So I broke down and did something I would normally only do in an emergency: I went to see the dorm counselor. By this time, Nelson had moved to another unit, and his replacement was a guy named McCollum. I'd mentioned my problem to Nelson a couple of times, but he'd always brushed me off, saying there was nothing he could do about it, and that waking the snorer was accepted practice. McCollum, fortunately, could see how upset I was - I literally sobbed out my story - and told me not to worry; he'd see what he could do about getting me moved to someplace where I could get a night's sleep.
One of the idiosyncrasies of Allenwood is that once you've been assigned to a dorm, it literally takes a court order to move you to another dorm. It just doesn't happen. So I was locked into my surroundings, and McCollum knew that. I immediately offered to sleep in the hallway, which was where the officials would set up extra cots whenever there was an overflow of prisoners, but that idea was rejected. Why, I don't know. It would have solved everyone's problem ... but one should never expect logic from a government institution. Fortunately, a few of the other prisoners' sentences were up, and that made it possible for McCollum to shift us around. I wound up at the back corner of the dorm, in 2-4-13 [Dorm 2, Row 4, 13th cubicle] upper, which meant that there were 2 less directions for my snores to carry. Besides that, my new cubie was Richie A., who liked to sleep with headphones on, listening to his favorite radio station. Richie worked in the kitchen, and would always sneak out fruit or other leftovers for his pals, which now included me. Needless to say, all of it was considered contraband, and if caught, he would have been in trouble.
Things seemed to be looking up again. There were still a few complaints from nearby bunks, but nobody did anything about it. I think they remembered what I looked when I was suffering, and despite what "good citizens" - those who've never been in jail - think, most of my fellow prisoners were decent folks who had no wish to cause anybody needless pain ... and they knew I only had a few weeks to go. (Ira informs me that I was replaced by someone even louder.)
The move to the corner was supposed to be only the first step.
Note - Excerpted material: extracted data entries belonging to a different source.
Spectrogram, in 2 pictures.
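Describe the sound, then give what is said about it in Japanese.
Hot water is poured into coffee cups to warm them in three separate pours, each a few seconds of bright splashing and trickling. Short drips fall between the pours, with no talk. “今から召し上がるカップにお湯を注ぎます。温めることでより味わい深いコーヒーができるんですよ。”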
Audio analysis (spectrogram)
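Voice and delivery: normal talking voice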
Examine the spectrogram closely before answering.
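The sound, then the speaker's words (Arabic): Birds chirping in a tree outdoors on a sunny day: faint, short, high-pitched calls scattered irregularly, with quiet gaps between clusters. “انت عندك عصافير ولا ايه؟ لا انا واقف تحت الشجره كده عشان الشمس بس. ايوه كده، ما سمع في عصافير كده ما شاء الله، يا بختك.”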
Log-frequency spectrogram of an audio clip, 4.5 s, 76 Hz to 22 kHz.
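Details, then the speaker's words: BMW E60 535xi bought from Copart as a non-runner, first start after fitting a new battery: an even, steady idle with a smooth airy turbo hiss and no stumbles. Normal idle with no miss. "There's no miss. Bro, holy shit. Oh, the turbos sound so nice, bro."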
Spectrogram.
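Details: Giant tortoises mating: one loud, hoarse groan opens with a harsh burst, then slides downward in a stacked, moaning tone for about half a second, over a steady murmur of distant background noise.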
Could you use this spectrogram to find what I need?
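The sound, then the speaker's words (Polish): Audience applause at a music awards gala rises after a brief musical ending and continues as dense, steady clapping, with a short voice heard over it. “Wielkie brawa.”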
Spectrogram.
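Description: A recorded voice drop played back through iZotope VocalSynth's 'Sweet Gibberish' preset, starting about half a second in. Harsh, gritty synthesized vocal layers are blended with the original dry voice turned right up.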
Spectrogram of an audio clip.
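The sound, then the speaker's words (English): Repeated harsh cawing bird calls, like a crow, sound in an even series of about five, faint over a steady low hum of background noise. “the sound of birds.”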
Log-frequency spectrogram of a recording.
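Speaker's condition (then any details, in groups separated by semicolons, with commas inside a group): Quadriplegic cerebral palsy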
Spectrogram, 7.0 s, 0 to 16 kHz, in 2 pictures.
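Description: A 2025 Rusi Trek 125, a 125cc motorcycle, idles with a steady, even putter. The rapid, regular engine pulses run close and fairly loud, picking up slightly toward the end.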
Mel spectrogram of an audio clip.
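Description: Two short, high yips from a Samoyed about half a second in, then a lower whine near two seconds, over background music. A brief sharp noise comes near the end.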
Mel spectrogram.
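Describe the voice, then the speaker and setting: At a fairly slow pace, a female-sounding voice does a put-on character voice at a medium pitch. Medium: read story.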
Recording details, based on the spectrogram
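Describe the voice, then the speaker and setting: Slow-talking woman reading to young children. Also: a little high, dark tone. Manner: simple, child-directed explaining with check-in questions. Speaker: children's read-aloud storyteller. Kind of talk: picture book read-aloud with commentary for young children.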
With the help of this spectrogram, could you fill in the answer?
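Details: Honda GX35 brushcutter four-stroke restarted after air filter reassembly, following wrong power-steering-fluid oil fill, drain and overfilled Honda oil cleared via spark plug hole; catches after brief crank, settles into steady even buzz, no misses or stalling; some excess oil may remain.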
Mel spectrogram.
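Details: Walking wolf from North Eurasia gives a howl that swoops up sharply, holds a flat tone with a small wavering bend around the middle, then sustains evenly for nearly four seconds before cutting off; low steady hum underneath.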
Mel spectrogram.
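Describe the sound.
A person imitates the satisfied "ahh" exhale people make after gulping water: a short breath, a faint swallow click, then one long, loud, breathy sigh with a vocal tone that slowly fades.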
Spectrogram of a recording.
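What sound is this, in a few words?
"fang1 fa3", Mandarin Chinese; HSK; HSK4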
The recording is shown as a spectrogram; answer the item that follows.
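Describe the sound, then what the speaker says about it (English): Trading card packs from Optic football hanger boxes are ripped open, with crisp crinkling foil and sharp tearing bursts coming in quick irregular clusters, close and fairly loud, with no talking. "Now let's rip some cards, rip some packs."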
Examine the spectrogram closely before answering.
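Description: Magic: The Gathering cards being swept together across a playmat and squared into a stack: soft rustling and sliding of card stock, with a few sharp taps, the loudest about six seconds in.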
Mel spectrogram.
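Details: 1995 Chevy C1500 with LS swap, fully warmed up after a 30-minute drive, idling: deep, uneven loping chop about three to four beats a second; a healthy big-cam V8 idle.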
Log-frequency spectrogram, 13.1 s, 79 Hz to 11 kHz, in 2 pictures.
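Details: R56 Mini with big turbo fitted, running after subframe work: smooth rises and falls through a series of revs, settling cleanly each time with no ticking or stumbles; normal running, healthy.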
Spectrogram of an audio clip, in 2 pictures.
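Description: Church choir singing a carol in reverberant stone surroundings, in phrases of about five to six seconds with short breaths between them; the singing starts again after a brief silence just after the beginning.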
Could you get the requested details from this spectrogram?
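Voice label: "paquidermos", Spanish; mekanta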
Richie was due to be released in 2 weeks, and I was supposed to get his lower bunk, so my snoring would be muffled even more. No such luck. The next arrival turned out to be a guy with a back condition, Kevin A., so they put him under me ... and after I'd had my heart set on a lower. In fact, considering the number of guys that were scheduled to leave, I was even due for one in a few days.
Kevin turned out to be a decent enough fellow. He was in for helping his brother smuggle something like $350,000 worth of grass, which, according to him, he hadn't done. What he had done was help his brother smuggle a few million bucks worth of cocaine, so he'd been railroaded on the marijuana rap to soften him up into telling where the brother was. Trouble was, he didn't know. The brother had got the wind up just before the bust, and had left no forwarding address. Kevin was in for a year, but had another hearing on related charges coming up a month after I left, which might have extended his sentence.
Synchronistically, Kevin showed up a week before Philcon '84, the Philadelphia Science Fiction Conference, and was heartbroken when I told him the guest of honor was one of his favorite authors, Larry Niven. He had several Niven books sent in to him, plus some of Fritz Lieber's "Fafhrd and the Gray Mouser" stories. We talked about science-fiction a lot, and I left my copy of Moon Is A Harsh Mistress with him. He was awfully glad to see me go, however. He didn't sleep with headphones on ... in fact, he didn't sleep well at all, until he got a bad cold and slept during the day.
(To be continued...)